> _Goal of the exercise_
All of the records below should be retyped exactly, with no pictures included.

> _Data section_

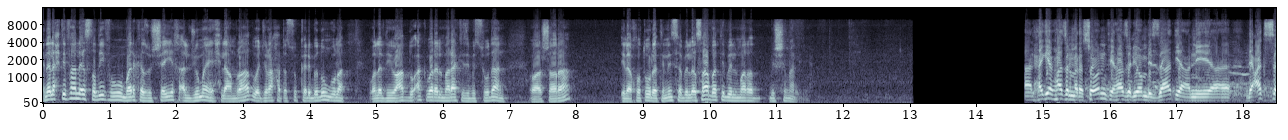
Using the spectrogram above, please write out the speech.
أن الاحتفال يستضيفه مركز الشيخ الجميح لأمراض وجراحة السكري بضنبلة والذي يعد أكبر المراكز بالسودان. وأشار إلى خطورة نسب الإصابة بالمرض بالشمالية. الحقيقة في هذا الماراثون في هذا اليوم بالذات يعني آه، لعكس آه،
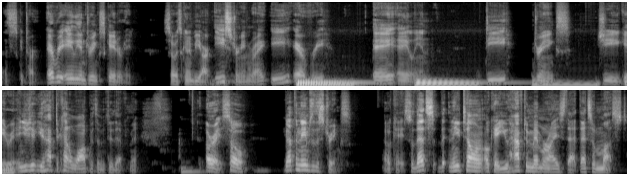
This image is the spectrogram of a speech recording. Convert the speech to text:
that's guitar. Every alien drinks Gatorade. So it's going to be our E string, right? E every, A alien, D drinks G Gatorade, and you you have to kind of walk with them through that for a minute. All right, so you got the names of the strings. Okay, so that's then you tell them, okay, you have to memorize that. That's a must.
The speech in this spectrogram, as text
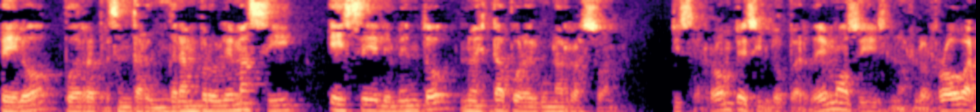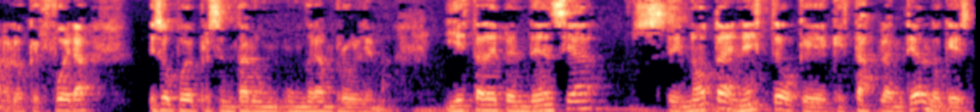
pero puede representar un gran problema si ese elemento no está por alguna razón. Si se rompe, si lo perdemos, si nos lo roban o lo que fuera, eso puede presentar un, gran problema. Y esta dependencia se nota en esto que, estás planteando, que es,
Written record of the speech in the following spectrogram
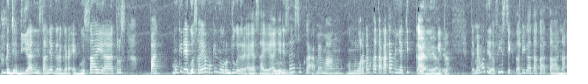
kejadian misalnya gara-gara ego saya terus mungkin ego saya mungkin nurun juga dari ayah saya Hmm. jadi saya suka memang mengeluarkan kata-kata yang menyakitkan Iya, iya, gitu Dan memang tidak fisik tapi kata-kata nah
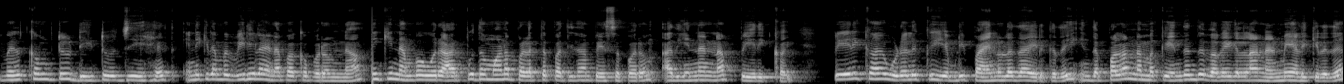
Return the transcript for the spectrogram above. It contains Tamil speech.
Welcome to T two G health இன்றைக்கி நம்ம வீடியோவில் என்ன பார்க்க போகிறோம்னா இன்றைக்கி நம்ம ஒரு அற்புதமான பழத்தை பற்றி தான் பேச போகிறோம் அது என்னென்னா பேரிக்காய். பேரிக்காய் உடலுக்கு எப்படி பயனுள்ளதாக இருக்குது? இந்த பழம் நமக்கு எந்தெந்த வகைகள்லாம் நன்மை அளிக்கிறது?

> _Reply to the task_
Using the spectrogram above, please write out the speech.
أن الاحتفال يستضيفه مركز الشيخ الجميح لأمراض وجراحة السكري بضنبلة والذي يعد أكبر المراكز بالسودان. وأشار إلى خطورة نسب الإصابة بالمرض بالشمالية. الحقيقة في هذا الماراثون في هذا اليوم بالذات يعني آه، لعكس آه،
This image is the spectrogram of a speech recording. Convert the speech to text:
that's guitar. Every alien drinks Gatorade. So it's going to be our E string, right? E every, A alien, D drinks G Gatorade, and you you have to kind of walk with them through that for a minute. All right, so you got the names of the strings. Okay, so that's then you tell them, okay, you have to memorize that. That's a must.
The speech in this spectrogram, as text
pero puede representar un gran problema si ese elemento no está por alguna razón. Si se rompe, si lo perdemos, si nos lo roban o lo que fuera, eso puede presentar un, gran problema. Y esta dependencia se nota en esto que, estás planteando, que es,
Written record of the speech in the following spectrogram
kejadian misalnya gara-gara ego saya terus mungkin ego saya mungkin nurun juga dari ayah saya Hmm. jadi saya suka memang mengeluarkan kata-kata yang menyakitkan Iya, iya, gitu Dan memang tidak fisik tapi kata-kata nah
Return the transcript for the spectrogram above. It contains Tamil speech.
Welcome to T two G health இன்றைக்கி நம்ம வீடியோவில் என்ன பார்க்க போகிறோம்னா இன்றைக்கி நம்ம ஒரு அற்புதமான பழத்தை பற்றி தான் பேச போகிறோம் அது என்னென்னா பேரிக்காய். பேரிக்காய் உடலுக்கு எப்படி பயனுள்ளதாக இருக்குது? இந்த பழம் நமக்கு எந்தெந்த வகைகள்லாம் நன்மை அளிக்கிறது?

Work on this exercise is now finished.